Easing of conversion of empty space above shops (and retail/employment land conversions)
To tackle the problem of empty properties, local authorities will be given the power to charge 100% premium on the council tax. Furthermore, the Chancellor will address the barriers to longer term tenancies, thereby securing homes for people renting.
The Chancellor announced an additional £28m will be available for Housing First programmes in the West Midlands, Liverpool, and Manchester and the creation of a new homelessness reduction taskforce with the aim of aiming of halving the number of rough sleepers by 2022 and reduce it to zero by 2027. A fund of £20m will be made available to support people at risk of homelessness to access and sustain tenancies in the private rented sector.
First Time Buyers – the Budget Rabbit
The Chancellor acknowledged support is needed for young people with house prices increasingly out of reach and rents taking up such a proportion of their income that saving for a deposit is not possible.
Fin tech companies have been charged with finding innovative ways to ensure rental payments count towards a positive credit score in mortgage applications for FTB’s.
It was widely expected that the government would announce a FTB stamp duty holiday but the Chancellor went further.
Stamp Duty will be abolished on purchases by first time buyers up to £300,000 and for the first £300,000 on properties valued at up to £500,000.
Today’s budget included several welcome announcements for housing and the North of England – although as ever with Budgets we do await more detail in forthcoming Green Papers, White Papers, Consultation documents and the like!
Additional support for devolution with the North of the Tyne deal looking to progress, alongside work on housing specific deals and further iterations of devolution in Greater Manchester, Liverpool City Region and Tees Valley are all welcome.
In terms of housing we welcome the recognition that housing can support increased productivity – a point made in the Commission for Housing in the North and whilst many of the housing specific announcements focused on high demand areas (which will include some Northern localities) – there was also recognition of the need for urban regeneration, land remediation and unlocking small sites – all of which will hopefully be of value to NHC members and are a key focus for the ongoing work of the Commission for Housing in the North.
We await details of the Social Housing Green Paper and the Letwin Review and will seek opportunities to engage with NHC members to shape a strong Northern response to these discussion papers.
The need for changes to Universal Credit were widely discussed both in the housing sector, parliament and the wider press.
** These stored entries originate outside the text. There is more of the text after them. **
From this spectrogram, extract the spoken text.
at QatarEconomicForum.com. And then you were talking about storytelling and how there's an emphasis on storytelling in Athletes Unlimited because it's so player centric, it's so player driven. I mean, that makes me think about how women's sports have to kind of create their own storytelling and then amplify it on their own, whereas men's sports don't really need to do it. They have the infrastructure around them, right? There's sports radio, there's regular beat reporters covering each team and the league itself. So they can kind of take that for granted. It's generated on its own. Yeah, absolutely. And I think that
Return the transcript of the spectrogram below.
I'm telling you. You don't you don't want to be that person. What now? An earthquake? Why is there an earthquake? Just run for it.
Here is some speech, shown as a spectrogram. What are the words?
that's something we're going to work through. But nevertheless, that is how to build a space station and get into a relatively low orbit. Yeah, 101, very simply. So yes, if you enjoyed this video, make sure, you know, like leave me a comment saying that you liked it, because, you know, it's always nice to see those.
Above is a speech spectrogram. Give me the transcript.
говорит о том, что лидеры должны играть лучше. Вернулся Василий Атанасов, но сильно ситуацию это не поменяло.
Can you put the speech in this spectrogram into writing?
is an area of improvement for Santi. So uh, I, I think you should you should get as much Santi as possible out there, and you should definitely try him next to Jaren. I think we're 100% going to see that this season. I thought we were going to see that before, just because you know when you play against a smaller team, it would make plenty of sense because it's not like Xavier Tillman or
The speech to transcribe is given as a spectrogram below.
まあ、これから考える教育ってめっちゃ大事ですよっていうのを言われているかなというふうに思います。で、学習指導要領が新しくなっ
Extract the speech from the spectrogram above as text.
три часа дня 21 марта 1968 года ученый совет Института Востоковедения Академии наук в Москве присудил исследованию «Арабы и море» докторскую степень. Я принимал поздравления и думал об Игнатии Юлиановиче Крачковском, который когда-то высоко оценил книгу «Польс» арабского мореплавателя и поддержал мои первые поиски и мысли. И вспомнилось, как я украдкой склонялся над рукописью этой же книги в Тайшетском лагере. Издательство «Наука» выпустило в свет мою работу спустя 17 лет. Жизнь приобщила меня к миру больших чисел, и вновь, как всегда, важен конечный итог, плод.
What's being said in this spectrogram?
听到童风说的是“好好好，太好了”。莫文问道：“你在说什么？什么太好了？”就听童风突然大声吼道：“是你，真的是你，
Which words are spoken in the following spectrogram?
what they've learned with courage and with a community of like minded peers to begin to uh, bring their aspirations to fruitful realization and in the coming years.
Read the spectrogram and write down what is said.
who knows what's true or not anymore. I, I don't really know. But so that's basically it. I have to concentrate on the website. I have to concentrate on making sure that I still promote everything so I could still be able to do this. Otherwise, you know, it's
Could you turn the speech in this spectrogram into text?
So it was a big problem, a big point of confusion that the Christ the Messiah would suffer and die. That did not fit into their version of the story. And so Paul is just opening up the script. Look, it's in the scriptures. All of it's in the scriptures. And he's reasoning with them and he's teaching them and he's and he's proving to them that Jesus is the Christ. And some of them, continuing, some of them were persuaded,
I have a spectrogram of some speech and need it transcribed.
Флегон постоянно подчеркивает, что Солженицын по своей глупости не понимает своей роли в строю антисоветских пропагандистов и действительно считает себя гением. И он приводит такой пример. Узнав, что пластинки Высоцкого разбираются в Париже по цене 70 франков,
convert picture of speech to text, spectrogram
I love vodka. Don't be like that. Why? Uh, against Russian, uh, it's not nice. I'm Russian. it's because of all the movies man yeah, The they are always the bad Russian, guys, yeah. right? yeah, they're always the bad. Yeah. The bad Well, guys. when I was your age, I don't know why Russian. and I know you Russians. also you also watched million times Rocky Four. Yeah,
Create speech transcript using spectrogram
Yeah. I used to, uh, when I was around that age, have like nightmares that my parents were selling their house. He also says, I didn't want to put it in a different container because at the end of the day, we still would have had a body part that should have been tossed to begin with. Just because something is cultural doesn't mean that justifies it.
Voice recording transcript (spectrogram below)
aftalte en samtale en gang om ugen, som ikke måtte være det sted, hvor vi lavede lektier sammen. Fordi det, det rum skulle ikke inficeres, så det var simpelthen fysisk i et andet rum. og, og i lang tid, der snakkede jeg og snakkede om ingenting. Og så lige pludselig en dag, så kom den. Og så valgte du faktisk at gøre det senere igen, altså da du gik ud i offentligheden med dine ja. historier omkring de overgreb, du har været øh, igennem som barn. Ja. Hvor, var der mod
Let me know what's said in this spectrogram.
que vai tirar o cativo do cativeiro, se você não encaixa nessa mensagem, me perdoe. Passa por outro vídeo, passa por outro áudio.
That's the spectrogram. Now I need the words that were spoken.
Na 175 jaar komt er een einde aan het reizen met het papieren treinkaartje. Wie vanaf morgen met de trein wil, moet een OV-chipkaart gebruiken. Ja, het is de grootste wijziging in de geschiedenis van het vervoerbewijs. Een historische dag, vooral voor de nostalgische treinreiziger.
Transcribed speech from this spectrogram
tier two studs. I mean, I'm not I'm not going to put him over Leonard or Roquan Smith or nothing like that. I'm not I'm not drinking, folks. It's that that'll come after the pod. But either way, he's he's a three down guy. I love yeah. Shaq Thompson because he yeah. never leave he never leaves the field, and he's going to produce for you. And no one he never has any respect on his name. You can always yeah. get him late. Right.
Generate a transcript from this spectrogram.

Some of the changes that the Chancellor announced however were not trailed – including the (as yet) undefined easing of ability for housing element of UC to be paid direct to landlords.